Title IX is a section of the Education Amendments of 1972 that banned discrimination on the basis of sex in any education program that received federal funds. One visible change that resulted was the increased opportunities for female students to participate in athletics. In the wake of Title IX, the number of female students attending colleges and universities, including law schools and medical schools, also rose.

Many of these changes were sparked by the reinvigorated women's movement that emerged in the 1960s and 1970s. The National Organization for Women (NOW) was founded in 1966 after the Equal Employment Opportunity Commission initially refused to enforce the ban on sex-based employment discrimination enacted in the Civil Rights Act of 1964. The organization urged the government to pay attention to the concerns of women, including the need for health care and pregnancy leave.

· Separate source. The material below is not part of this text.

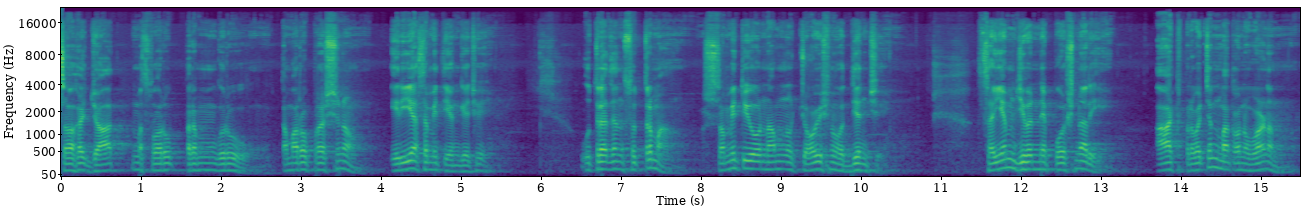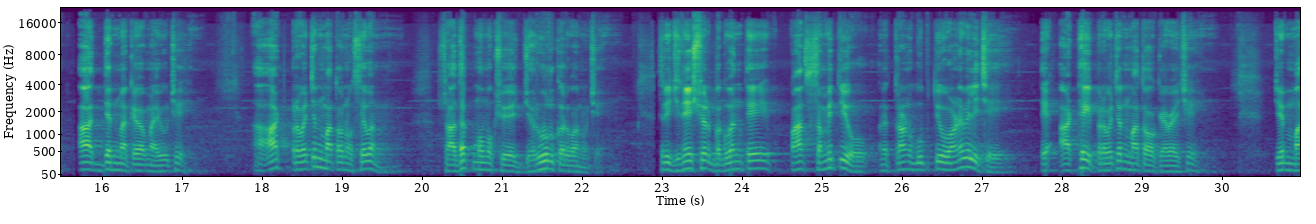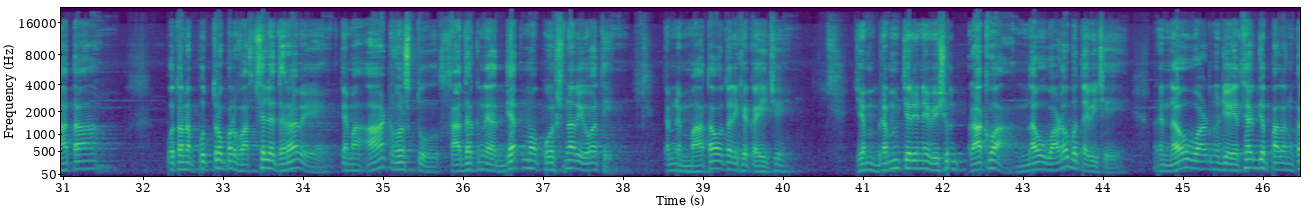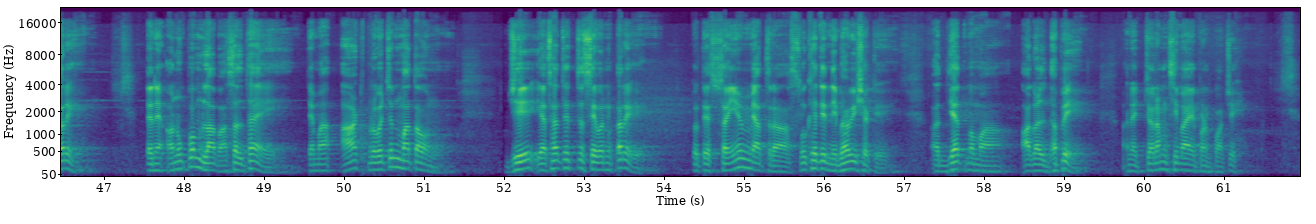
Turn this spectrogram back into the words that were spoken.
સહજાત્મ સ્વરૂપ પરમ ગુરુ. તમારો પ્રશ્ન એરિયા સમિતિ અંગે છે. ઉત્તરાધન સૂત્રમાં સમિતિઓ નામનું ચોવીસમું અધ્યયન છે. સંયમ જીવનને પોષનારી આઠ પ્રવચન માતાનું વર્ણન આ અધ્યયનમાં કહેવામાં આવ્યું છે. આ આઠ પ્રવચન માતાનું સેવન સાધક મુમુક્ષુએ જરૂર કરવાનું છે. શ્રી જિનેશ્વર ભગવંતે પાંચ સમિતિઓ અને ત્રણ ગુપ્તિઓ વર્ણવેલી છે. તે આઠેય પ્રવચન માતાઓ કહેવાય છે. જેમ માતા પોતાના પુત્રો પર વાત્સલ્ય ધરાવે, તેમાં આઠ વસ્તુ સાધકને અધ્યાત્મ પોષનારી હોવાથી તેમને માતાઓ તરીકે કહી છે. જેમ બ્રહ્મચર્યને વિશુદ્ધ રાખવા નવ વાડો બતાવી છે અને નવ વાડનું જે યથાયોગ્ય પાલન કરે, તેને અનુપમ લાભ હાંસલ થાય, તેમાં આઠ પ્રવચન માતાઓનું. જે યથાતથ્ય સેવન કરે, તો તે સંયમ યાત્રા સુખેથી નિભાવી શકે, અધ્યાત્મમાં આગળ ધપે. અને ચરમસીમાએ પણ પહોંચે.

NOW also called for passage of the Equal Rights Amendment (ERA), which stated that "equality of rights under the law shall not be denied or abridged by the United States or by any state on account of sex." It had first been introduced in Congress in 1923 but had never been passed and sent to the states for ratification. In 1972 Congress finally approved the amendment and sent it to the states for ratification, which would require the approval of 38 states. Although many states quickly ratified the ERA, organized opposition to the amendment emerged. The amendment was sent for ratification shortly before the Supreme Court issued the Roe v. Wade (1973) ruling. This controversial ruling declared most state antiabortion laws unconstitutional. Opponents of the ERA portrayed support for the amendment as equivalent to support for Roe v. Wade and portrayed ERA supporters as "antifamily." Some opposition to the ERA came from women who had concerns that it could negatively affect women. For example, they feared it could deprive women of the right to alimony in the case of divorce or lead to women being drafted into the military. The ERA was ratified by 35 states by 1977, falling three states short. Congress extended the deadline for ratification to 1982, but no more states ratified it. In 2017 and 2018, two more state legislatures (Nevada and Illinois, respectively) ratified the amendment. Should a third do so, providing the needed 38, ratification would probably be challenged in court because the congressional deadline had been passed.

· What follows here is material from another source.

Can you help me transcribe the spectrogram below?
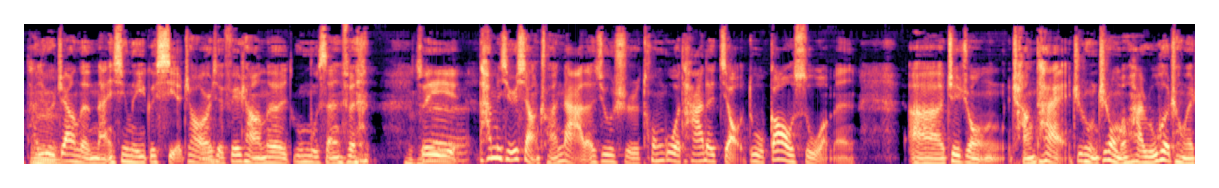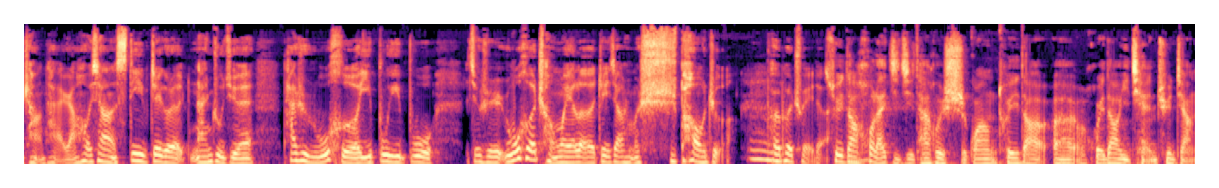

Sexual harassment in the workplace remained a problem for women. Beginning in 1976, federal courts began recognizing sexual harassment as a form of workplace discrimination. Initially, this meant sexual harassment in the form of demanding sexual favors as a condition of being hired or promoted. In 1986 the U.S. Supreme Court ruled that sexual harassment that creates a "hostile work environment" is also sexual discrimination. The U.S. Supreme Court recognized same-sex sexual harassment in 1998. News reports of sexual harassment involving prominent people sparked the "Me Too" movement in the late 2010s, demonstrating that sexual harassment remains a common problem in the workplace.